--- Problem description ---
Line by line, copy the records below exactly and leave the pictures out.

= = = = =

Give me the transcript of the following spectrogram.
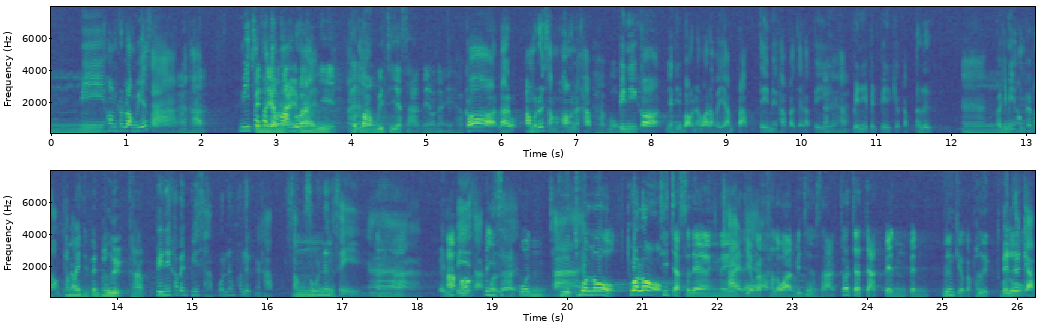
อืมมีห้องทดลองวิทยาศาสตร์นะครับอ่าฮะมีเป็นแนวไหนจำลองด้วบ้ายงพี่ะทดลองนะครับวิทยาศาสตร์แนวไหนครับก็เราเอามาด้วย 2 ห้องนะครับครับผมปีนี้ก็อย่างที่บอกนะว่าเราพยายามปรับธีมให้เข้ากับแต่ละปีนะครับอ่าฮะปีนี้เป็นปีเกี่ยวกับผลึก อ่าอืมก็จะมีห้องทดลองเกี่ยทำวไมกับถึงเป็นผลึกครับ ปีนี้เขาเป็นปีสากลเรื่องผลึกนะครับอืม2014อ่าอ่าฮะ เป็นอ๋อปีอ๋อสากลปีเลยสากลใช่คือทั่วโลกทั่วโลก ที่จัดแสดงในใช่แล้ว เกี่ยวกับคาราวานวิทยาศาสตร์ ก็จะจัดเป็นเป็นเรื่องเกี่ยวกับผลึกทั่วโลก เป็นเรื่องกับ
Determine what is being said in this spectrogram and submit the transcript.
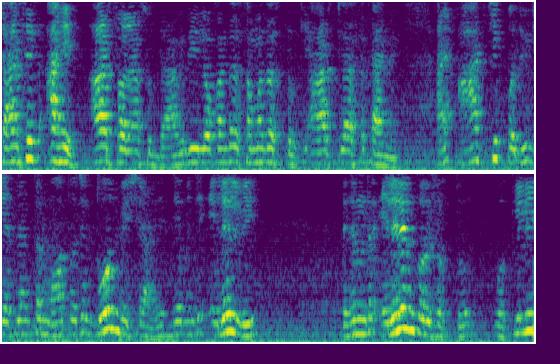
चान्सेस आहेत. आर्ट्सवाल्यांना सुद्धा. अगदी लोकांचा समज असतो की आर्ट्सला असं काय नाही. आणि आर्टची पदवी घेतल्यानंतर महत्त्वाचे दोन विषय आहेत जे म्हणजे एल एल व्ही त्याच्यानंतर एल एल एम करू शकतो वकिली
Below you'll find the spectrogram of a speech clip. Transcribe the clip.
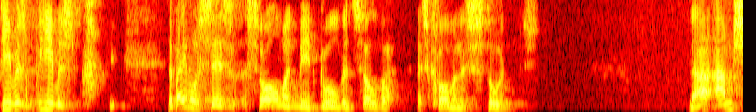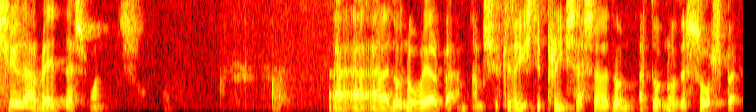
He was, he was, the Bible says Solomon made gold and silver as common as stones. Now, I'm sure I read this once. Uh, and I don't know where, but I'm sure, because I used to preach this and I don't, I don't know the source, but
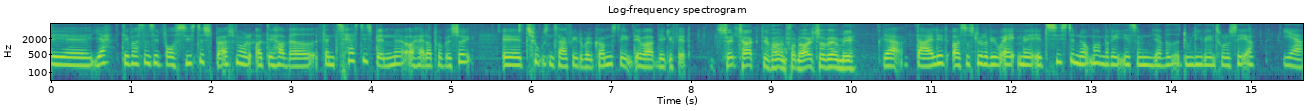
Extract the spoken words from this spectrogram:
Det, øh, ja, det var sådan set vores sidste spørgsmål, og det har været fantastisk spændende at have dig på besøg. Uh, tusind tak, fordi du ville komme, Sten. Det var virkelig fedt. Selv tak. Det var en fornøjelse at være med. Ja, dejligt. Og så slutter vi jo af med et sidste nummer, Marie, som jeg ved, at du lige vil introducere. Ja,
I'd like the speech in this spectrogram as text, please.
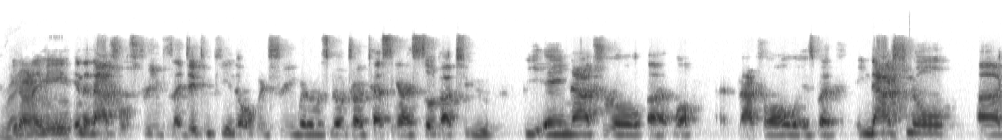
Right. You know what I mean? In the natural stream, because I did compete in the open stream where there was no drug testing, and I still got to be a natural, uh, well, natural always, but a national uh,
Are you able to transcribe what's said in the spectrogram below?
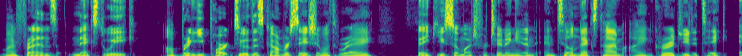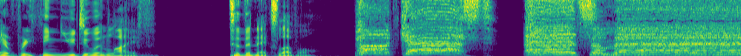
my friends, next week, I'll bring you part two of this conversation with Ray. Thank you so much for tuning in. Until next time, I encourage you to take everything you do in life to the next level. It's a man.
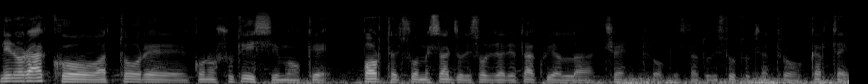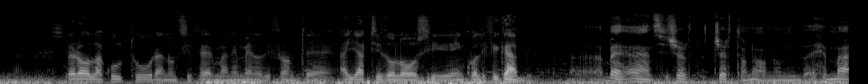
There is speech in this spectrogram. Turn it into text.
Nino Racco, attore conosciutissimo che porta il suo messaggio di solidarietà qui al centro che è stato distrutto, il centro Cartella, sì. però la cultura non si ferma nemmeno di fronte agli atti dolosi e inqualificabili. Uh, beh, anzi, certo, certo no, non, eh, ma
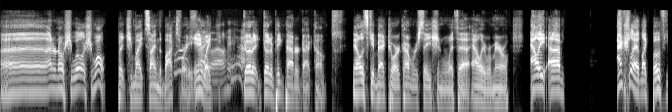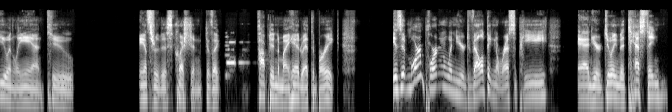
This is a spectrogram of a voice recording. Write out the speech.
Uh, I don't know if she will or she won't, but she might sign the box for you. Anyway, yeah. go to go to pigpowder.com. Now let's get back to our conversation with uh, Aly Romero. Aly, um, actually, I'd like both you and LeeAnn to answer this question because I popped into my head at the break. Is it more important when you're developing a recipe and you're doing the testing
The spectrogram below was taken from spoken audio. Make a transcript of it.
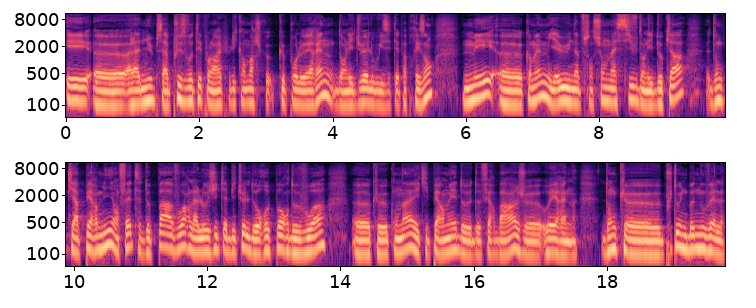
et euh, à la NUP ça a plus voté pour La République en Marche que, que pour le RN dans les duels où ils n'étaient pas présents. Mais euh, quand même, il y a eu une abstention massive dans les deux cas, donc qui a permis en fait de pas avoir la logique habituelle de report de voix euh, que qu'on a et qui permet de, de faire barrage euh, Donc euh, plutôt une bonne nouvelle.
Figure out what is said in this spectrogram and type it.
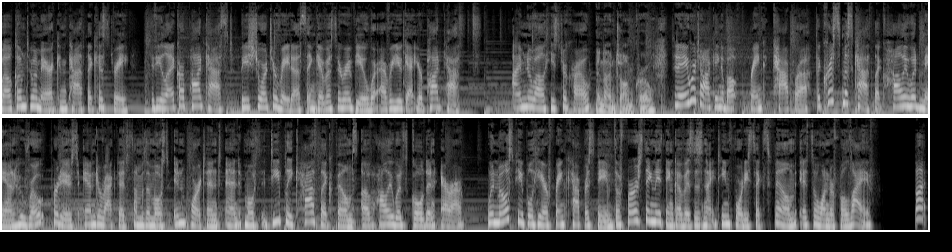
welcome to American Catholic History. If you like our podcast, be sure to rate us and give us a review wherever you get your podcasts. I'm Noelle Heaster Crow. And I'm Tom Crow. Today we're talking about Frank Capra, the Christmas Catholic Hollywood man who wrote, produced, and directed some of the most important and most deeply Catholic films of Hollywood's golden era. When most people hear Frank Capra's name, the first thing they think of is his 1946 film, It's a Wonderful Life. But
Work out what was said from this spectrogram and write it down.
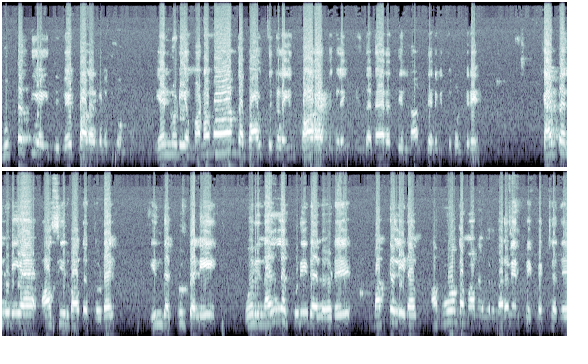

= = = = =

--- Response for this exercise ---
Give me the transcript of the following spectrogram.
อืมมีห้องทดลองวิทยาศาสตร์นะครับอ่าฮะมีเป็นแนวไหนจำลองด้วบ้ายงพี่ะทดลองนะครับวิทยาศาสตร์แนวไหนครับก็เราเอามาด้วย 2 ห้องนะครับครับผมปีนี้ก็อย่างที่บอกนะว่าเราพยายามปรับธีมให้เข้ากับแต่ละปีนะครับอ่าฮะปีนี้เป็นปีเกี่ยวกับผลึก อ่าอืมก็จะมีห้องทดลองเกี่ยทำวไมกับถึงเป็นผลึกครับ ปีนี้เขาเป็นปีสากลเรื่องผลึกนะครับอืม2014อ่าอ่าฮะ เป็นอ๋อปีอ๋อสากลปีเลยสากลใช่คือทั่วโลกทั่วโลก ที่จัดแสดงในใช่แล้ว เกี่ยวกับคาราวานวิทยาศาสตร์ ก็จะจัดเป็นเป็นเรื่องเกี่ยวกับผลึกทั่วโลก เป็นเรื่องกับ
Determine what is being said in this spectrogram and submit the transcript.
चान्सेस आहेत. आर्ट्सवाल्यांना सुद्धा. अगदी लोकांचा समज असतो की आर्ट्सला असं काय नाही. आणि आर्टची पदवी घेतल्यानंतर महत्त्वाचे दोन विषय आहेत जे म्हणजे एल एल व्ही त्याच्यानंतर एल एल एम करू शकतो वकिली
Below you'll find the spectrogram of a speech clip. Transcribe the clip.
He was, he was, the Bible says Solomon made gold and silver as common as stones. Now, I'm sure I read this once. Uh, and I don't know where, but I'm sure, because I used to preach this and I don't, I don't know the source, but
Extract the spoken words from this spectrogram:
Det, øh, ja, det var sådan set vores sidste spørgsmål, og det har været fantastisk spændende at have dig på besøg. Uh, tusind tak, fordi du ville komme, Sten. Det var virkelig fedt. Selv tak. Det var en fornøjelse at være med. Ja, dejligt. Og så slutter vi jo af med et sidste nummer, Marie, som jeg ved, at du lige vil introducere. Ja,
I'd like the speech in this spectrogram as text, please.
Right. You know what I mean? In the natural stream, because I did compete in the open stream where there was no drug testing, and I still got to be a natural, uh, well, natural always, but a national uh,
Are you able to transcribe what's said in the spectrogram below?
my friends, next week, I'll bring you part two of this conversation with Ray. Thank you so much for tuning in. Until next time, I encourage you to take everything you do in life to the next level. It's a man.
There is speech in this spectrogram. Turn it into text.
Nino Racco, attore conosciutissimo che porta il suo messaggio di solidarietà qui al centro che è stato distrutto, il centro Cartella, sì. però la cultura non si ferma nemmeno di fronte agli atti dolosi e inqualificabili. Uh, beh, anzi, certo, certo no, non, eh, ma
This is a spectrogram of a voice recording. Write out the speech.
Uh, I don't know if she will or she won't, but she might sign the box for you. Anyway, yeah. go to go to pigpowder.com. Now let's get back to our conversation with uh, Aly Romero. Aly, um, actually, I'd like both you and LeeAnn to answer this question because I popped into my head at the break. Is it more important when you're developing a recipe and you're doing the testing
The spectrogram below was taken from spoken audio. Make a transcript of it.
et euh, à la NUP ça a plus voté pour La République en Marche que, que pour le RN dans les duels où ils n'étaient pas présents. Mais euh, quand même, il y a eu une abstention massive dans les deux cas, donc qui a permis en fait de pas avoir la logique habituelle de report de voix euh, que qu'on a et qui permet de, de faire barrage euh, Donc euh, plutôt une bonne nouvelle.
Figure out what is said in this spectrogram and type it.
welcome to American Catholic History. If you like our podcast, be sure to rate us and give us a review wherever you get your podcasts. I'm Noelle Heaster Crow. And I'm Tom Crow. Today we're talking about Frank Capra, the Christmas Catholic Hollywood man who wrote, produced, and directed some of the most important and most deeply Catholic films of Hollywood's golden era. When most people hear Frank Capra's name, the first thing they think of is his 1946 film, It's a Wonderful Life. But
Work out what was said from this spectrogram and write it down.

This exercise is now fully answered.